Having recently spent two years comfortably cocooned in small town America, I’m only too aware of how little much of the outside world knows about this country. The American channel I used to work for has a massive battalion of employees descending on World Cup country. It has also apparently issued a recommendation to its staff to stay in their hotels when not working. Given that said corporation is headquartered in a small town which many say is “best viewed through the rear-view mirror”, I find the recommendation, if it’s true, to be utterly astounding. In fact I don’t believe it is true. Contrary to the global stereotype, the best Americans are some of the sharpest people in the world. The fact they have bought most tickets in this World Cup proves the point.
Of course I have only lived in Johannesburg, city of terror and dread, virtually all my life, so don’t have the in-depth knowledge of say, an English broadsheet journalist who has been in the country for the weekend, but nevertheless I will share some of my observations gleaned over the years.
Any foreign tourist or media representative who is worried about his safety in South Africa should have a word with the Lions rugby fans from last year, or the Barmy Army cricket supporters (lilywhite hecklers by day, slurring, lager-fuelled lobsters by night). They managed just fine, just like the hundreds of thousands of fans who have streamed into the country over the past fifteen years for various World Cups, Super 14 matches, TriNations tests and other international events. Negligible crime incidents involving said fans over said period of time. Trivia question: which country has hosted the most global sporting events over the past decade and a half? You don’t need me to answer that, do you?
In addition. Don’t fret when you see a gaggle of freelance salesmen converge on your car at the traffic lights (or robots as we like to call them) festooned with products. You are not about to be hijacked. Here in Mzansi (nickname for SA) we do a lot of our purchasing at robots. Here you can stock up on flags, coat hangers, batteries, roses for the wife you forgot to kiss goodbye this morning and a whole host of useful merchandise. Similarly, that guy who runs up as you park the rental car outside the pub intends no malice. He’s your car guard. Give him a buck or two and your vehicle will be safe while you refuel for hours on our cheap, splendid beer. Unless someone breaks into it, of course.
We drive on the left in this country. Exercise caution when crossing the road at a jog-trot with 15 kilograms of camera gear on your back. Exercise common sense full stop. Nothing more. Nothing less. If you want to leave wads of cash in your hotel room like our Colombian friends, don’t be surprised if it grows wings.
Bottomline. Get out there and breathe in great lusty lungfuls of this amazing nation. Tuck into our world-class food and wines. Disprove the adage that white men can’t dance at our throbbing, vibrant night-clubs. Learn to say hello in all eleven official languages. Watch at least one game in a township. You will not be robbed and shot. You will be welcomed like a lost family member and looked after as if you are royalty.

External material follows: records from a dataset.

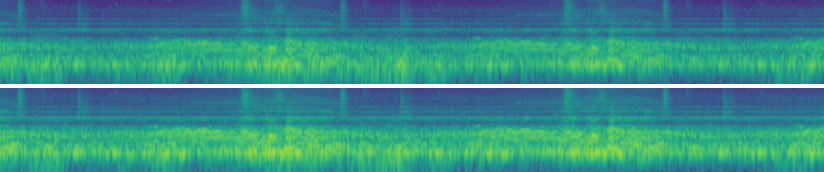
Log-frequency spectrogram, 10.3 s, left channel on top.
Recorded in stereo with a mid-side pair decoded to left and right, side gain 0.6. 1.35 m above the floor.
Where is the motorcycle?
20° right.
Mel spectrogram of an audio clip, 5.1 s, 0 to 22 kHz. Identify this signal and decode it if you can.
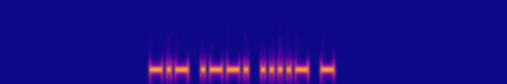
Morse code, heard as a keyed tone, about 28 wpm, 700 Hz. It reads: KP4T
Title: DXCC-100 Call Signs - 4 Characters - Repeated 3x - 28wpm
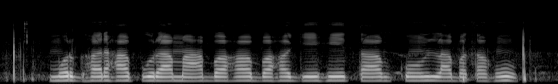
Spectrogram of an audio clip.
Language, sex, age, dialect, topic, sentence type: Chhattisgarhi, male, 18-24, Eastern, banking, question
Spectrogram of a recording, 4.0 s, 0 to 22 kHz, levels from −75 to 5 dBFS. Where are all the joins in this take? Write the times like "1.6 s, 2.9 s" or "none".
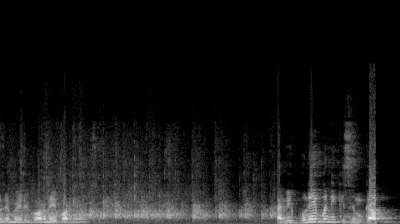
2.8 s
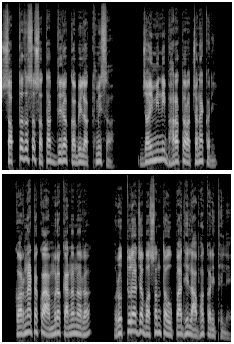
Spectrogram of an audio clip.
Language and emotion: Odia, neutral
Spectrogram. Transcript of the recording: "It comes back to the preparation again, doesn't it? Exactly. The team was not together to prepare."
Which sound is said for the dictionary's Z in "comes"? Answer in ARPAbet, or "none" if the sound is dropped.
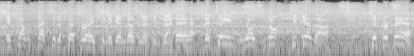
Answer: Z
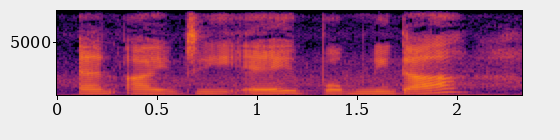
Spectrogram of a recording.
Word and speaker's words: 봅니다: So you'll see in the Korean it's spelled like P, like Bobnida, 봅니다. But because you have this B sound before an N sound, it sounds like 봅니다. It sounds more like an M, 봅니다.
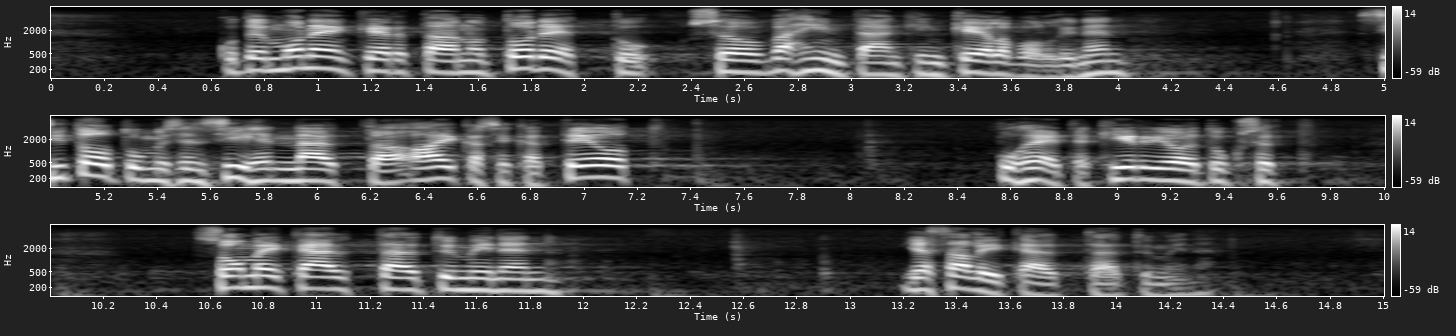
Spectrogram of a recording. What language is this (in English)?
Finnish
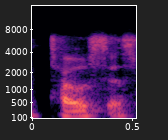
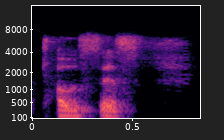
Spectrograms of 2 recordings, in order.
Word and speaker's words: ptosis: eyelid which is going to be called a petosis or a ptosis depending on how you like to pronounce that right but as the image is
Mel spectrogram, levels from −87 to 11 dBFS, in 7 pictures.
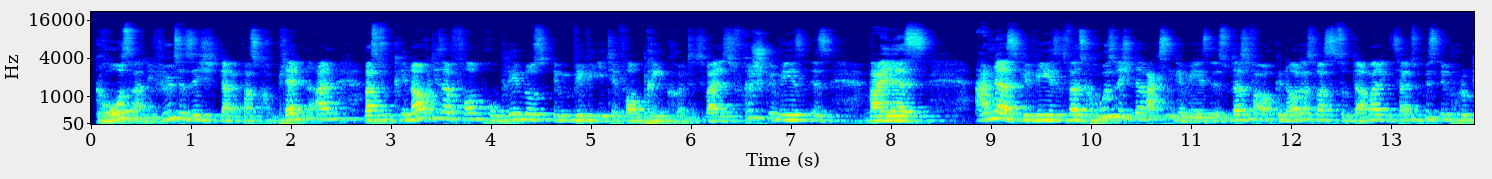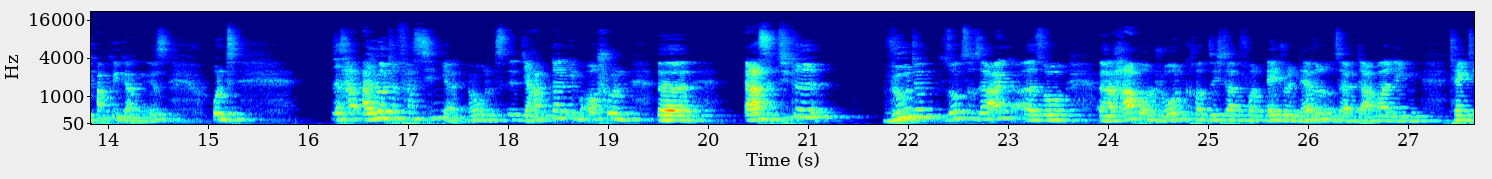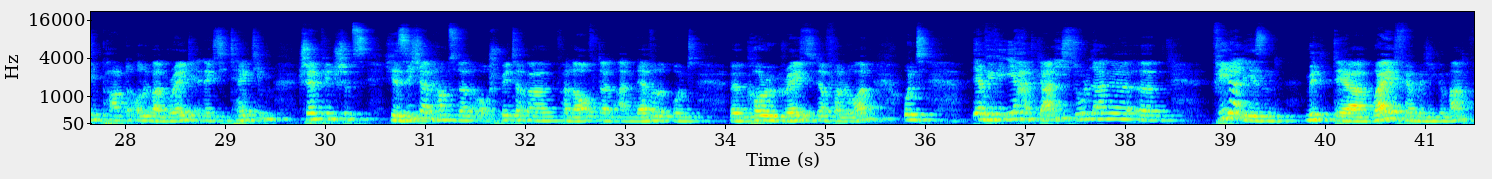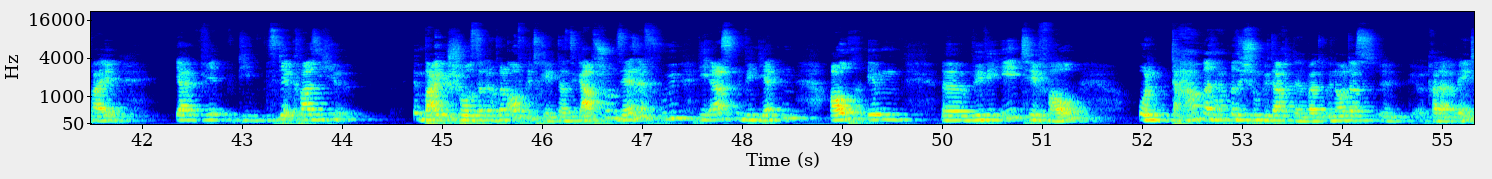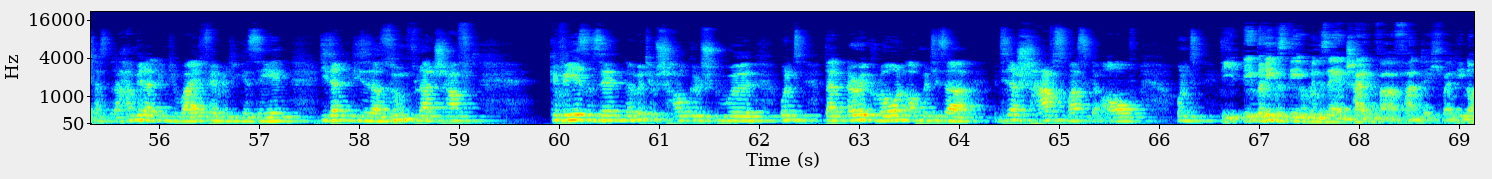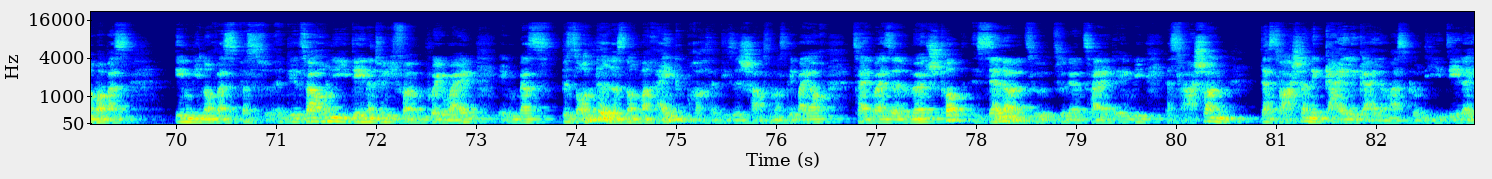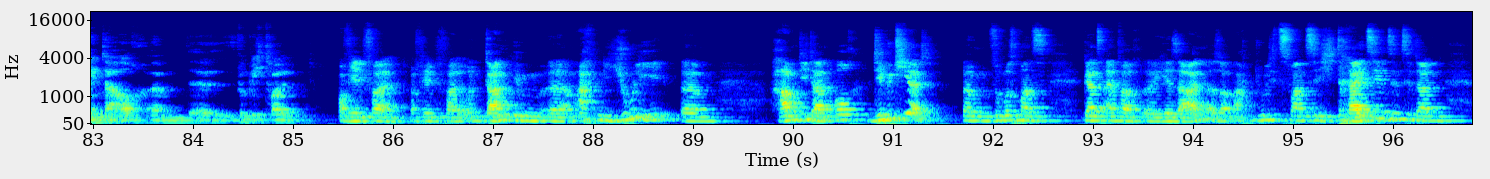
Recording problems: off-mic speech; far
room echo; noticeable; dies away in 0.4 s

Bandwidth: 14.5 kHz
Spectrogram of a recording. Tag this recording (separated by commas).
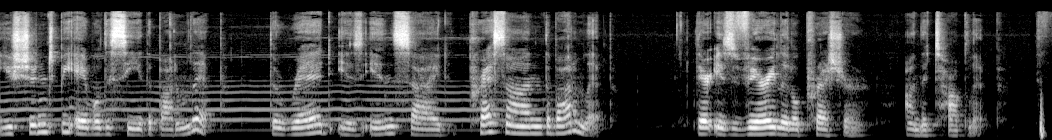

Ask those Bulls rugby fans who journeyed to Soweto recently.
With a dollop of the right attitude, this country will change your life. It’s Africa’s time. Vacate your hotel room. Join the party.
Waka waka eh eh.
To change attitude you need to change behaviour first: why a visit to South Africa will hopefully change perceptions
Open letter to our foreign media friends by Peter Davies 09/06/2010